(Task instructions) I need an exact copy of the lines from the one containing "Decode the speech" through the end of the records, without any pictures.
*** Data to examine ***
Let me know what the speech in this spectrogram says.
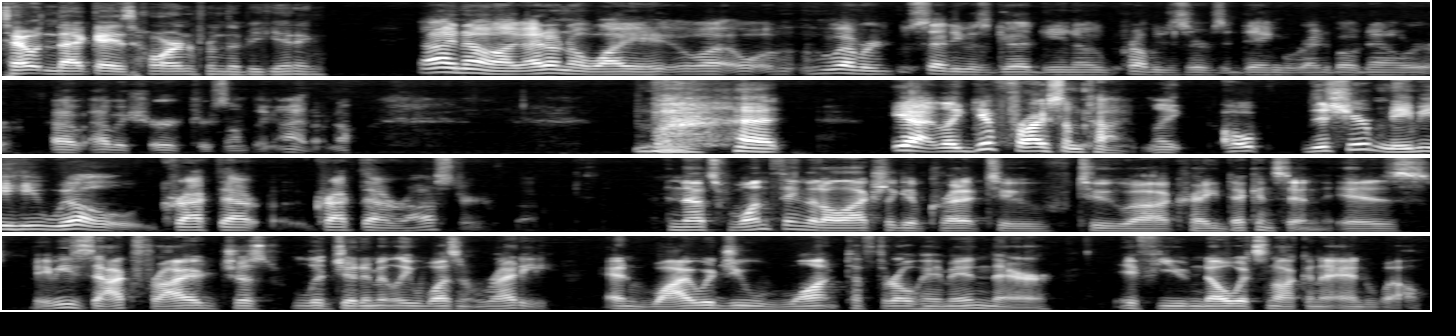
touting that guy's horn from the beginning. I know. Like, I don't know why wh- whoever said he was good, you know, probably deserves a dangle right about now or have, have a shirt or something. I don't know. But yeah, like give Fry some time. Like hope this year maybe he will crack that crack that roster. and that's one thing that I'll actually give credit to to uh, Craig Dickinson is maybe Zach Fry just legitimately wasn't ready. And why would you want to throw him in there if you know it's not going to end well?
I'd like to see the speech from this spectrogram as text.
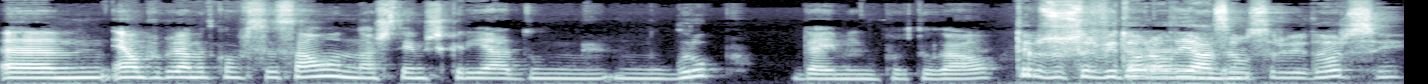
Um, é um programa de conversação onde nós temos criado um, um grupo, Gaming Portugal. Temos o servidor, aliás, é um servidor, sim.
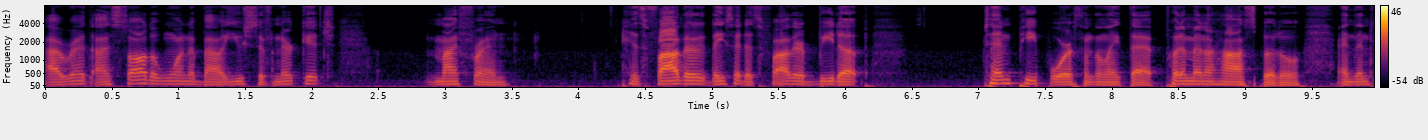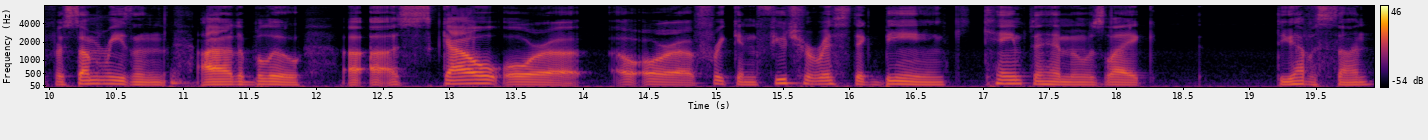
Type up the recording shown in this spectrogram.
I read, I saw the one about Jusuf Nurkic, my friend. His father, they said his father beat up 10 people or something like that, put him in a hospital, and then for some reason, out of the blue, a, a scout or a or a freaking futuristic being came to him and was like, "Do you have a son?"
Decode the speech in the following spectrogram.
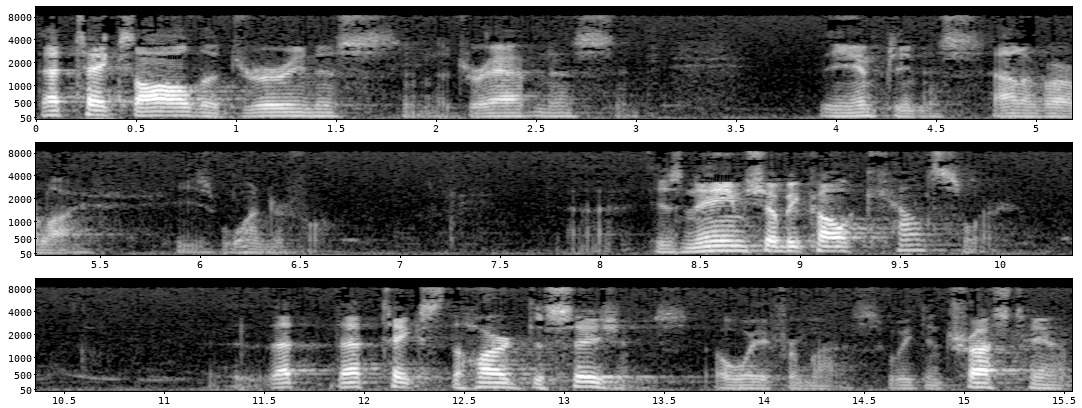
That takes all the dreariness and the drabness and the emptiness out of our life. He's wonderful. Uh, his name shall be called Counselor. That, that takes the hard decisions away from us. We can trust Him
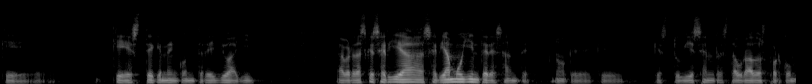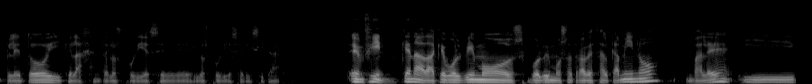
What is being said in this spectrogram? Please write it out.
que, que este que me encontré yo allí. La verdad es que sería, sería muy interesante ¿no? que, que, que estuviesen restaurados por completo y que la gente los pudiese, los pudiese visitar. En fin, que nada, que volvimos, volvimos otra vez al camino, ¿vale? Y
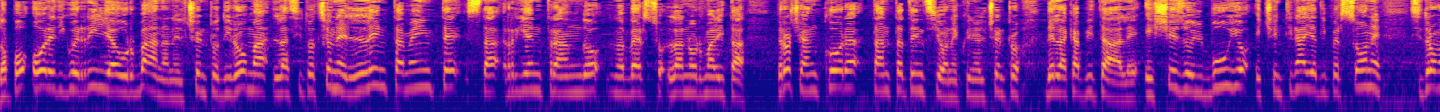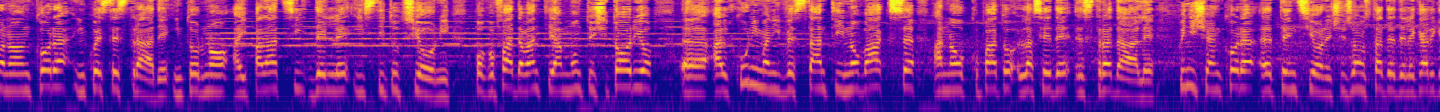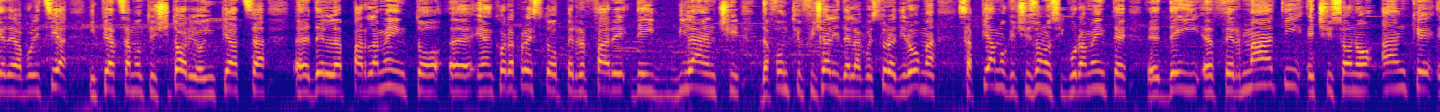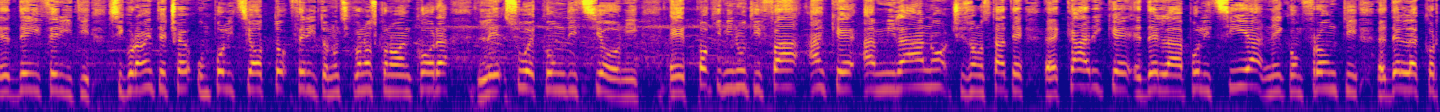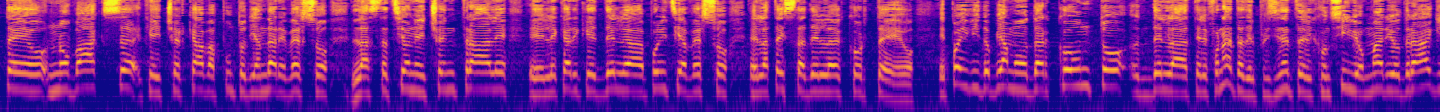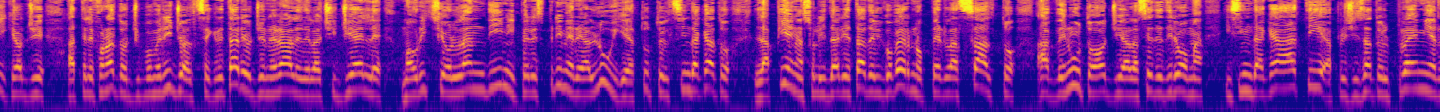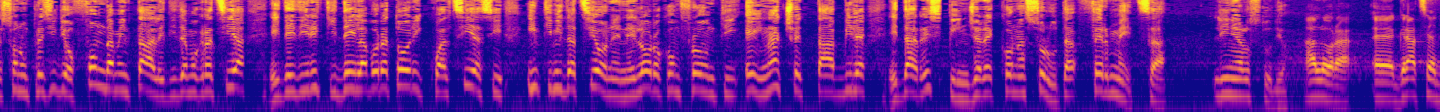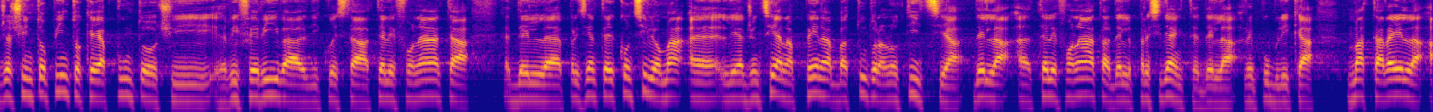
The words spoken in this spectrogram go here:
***
(Completed exercise)
Decode the speech in the following spectrogram.
That takes all the dreariness and the drabness and the emptiness out of our life. He's wonderful. Uh, his name shall be called Counselor. That, that takes the hard decisions away from us. We can trust Him
What is being said in this spectrogram? Please write it out.
que, que este que me encontré yo allí. La verdad es que sería, sería muy interesante ¿no? que, que, que estuviesen restaurados por completo y que la gente los pudiese, los pudiese visitar. En fin, que nada, que volvimos, volvimos otra vez al camino, ¿vale? Y
The words spoken in this spectrogram go here:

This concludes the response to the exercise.